Monsanto's odd royalty calculus
An odd royalty calculus
Business Standard, June 24 2010
*Monsanto's way of calculating royalty on its Bt cotton seeds raises serious questions about how tenable it is
New Delhi - For years now, at least since India passed amendments to the Patent Act to allow product patents in 2005, patents on drugs have coloured and overwhelmed the debate on health issues in the country. Now, the issue of patents on seeds and agriculture inputs promises to become the hot new topic. An indication is the response to a news report "Battle royal over Bt cotton royalty" (May 28, Business Standard) that revealed for the first time the full extent of royalties or trait fees collected by Monsanto and its Indian licencees on their genetically modified (GM) Bt cotton seeds. Agriculture scientists, farmers, lawyers and, of course, activists have written in to say they were taken aback by the huge royalties (Rs 1,580 crore between 2002 and 2008) that have been paid on this controversial genetically modified seed. Some of them have pointed out that the American biotech giant did not have a registered patent on the product, only a process patent that was granted in 2008.
Is that the core issue here? I think not. Going by what happened in Argentina over the past decades, the lack of patent is irrelevant to the debate since Monsanto has its own way of collecting the royalty on its products ”” with some help from the government in question. Here's how it was done. In 1996 when the government of Argentina approved the commercial planting of Monsanto's GM Roundup Ready (RR) soybeans, the country did not recognise the seed giant’s patent since Argentina’s Seed Law permitted farmers to save seeds for their own use but not to sell them. However, as in most of the developing world farmers would save, multiply and sell the seeds to fellow farmers in an age old practice. But three years later as the area under RR soybeans grows substantially, it enforces a system of “extended royalties” under which farmers are required to pay a two-dollar tax on every 50-kg bag of seeds that they use even though it is saved from their harvests for their own use.
Although this violates the Seed Law, the government goes along with it.
Monsanto justifies this as a way of recovering its investments in research and development and describes the tax as a minimal fee. The strategy changes in 2004 by which time the area under RR soybean has exponentially from less than a million hectares. It announces a suspension of its soybean business because it's not profitable for the company. As a consequence, the agriculture ministry says the government is studying a draft royalty law that would be based on a new "technology compensation fund". The fund, interestingly, is to be financed by a fee paid by farmers on the sale of their soybeans to grain elevators and exporters. Seed companies would be paid royalties from this fund.
Monsanto's explanation for all this is that "between 1995 and 2000 there was massive litigation in connection with revalidation of patent applications in Argentina". The point is that today 99 per cent of the soya planted on over 17 million hectares in the South American nation is RR soya!
What is interesting in the Indian context is how Monsanto calculates the royalty rate. In a discussion with this writer, a top representative of the company explained that the trait value charged is relative to the additional income that farmers earn from Bt seeds, a formula that includes the savings in pesticide usage.
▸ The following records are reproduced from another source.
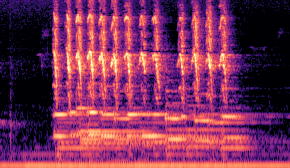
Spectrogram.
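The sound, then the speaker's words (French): A bird in Martinique sings a rapid series of bright, repeated chirping notes, with a short pause midway before the trill resumes. The song is clear over a low steady background hum. “Christophe traveled the island with his crew and they recorded the birds they saw.”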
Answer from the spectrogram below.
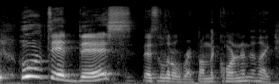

A host of questions have been raised in the wake of that report. One of these relates to the high fees charged in 2002 when Bollgard Bt cotton made its debut in India. It was Rs 1,200 on a packet of 450 gm, or as much as two-thirds of the seed cost.
The other problem is that estimates of the cost of inputs vary widely as a series of studies made by agriculture universities, research institutes and government have shown. So whose figures of cost savings are to be accepted? Trickier still is a question about the widely differing yields and incomes earned by farmers in different parts of the country. Ironically, farmers in Punjab where yields have dropped sharply are paying higher trait fees than in the main cotton-growing states where state governments have imposed a ceiling on the royalty that can be charged on Bt cotton. Can a uniform trait fee be fixed in the circumstances? And most critical of questions: what happens when the cotton crop fails?
We are on shifting sands here as G V Ramanjaneyulu, executive director of the Centre for Sustainable Agriculture in Hyderabad, points out. Productivity, he says, is not just a function of seeds but the combination of a lot of factors that include good agronomic practices. "The seed companies are saying success is ours but failures are those of the farmers." Or it is on account of the weather, or circumstances beyond their control.
The point is that the risk of crop failure has not changed as the grim numbers of farmer suicides remind us. Seeds are just a part of the imponderables, and the issue of royalty needs to be re-examined.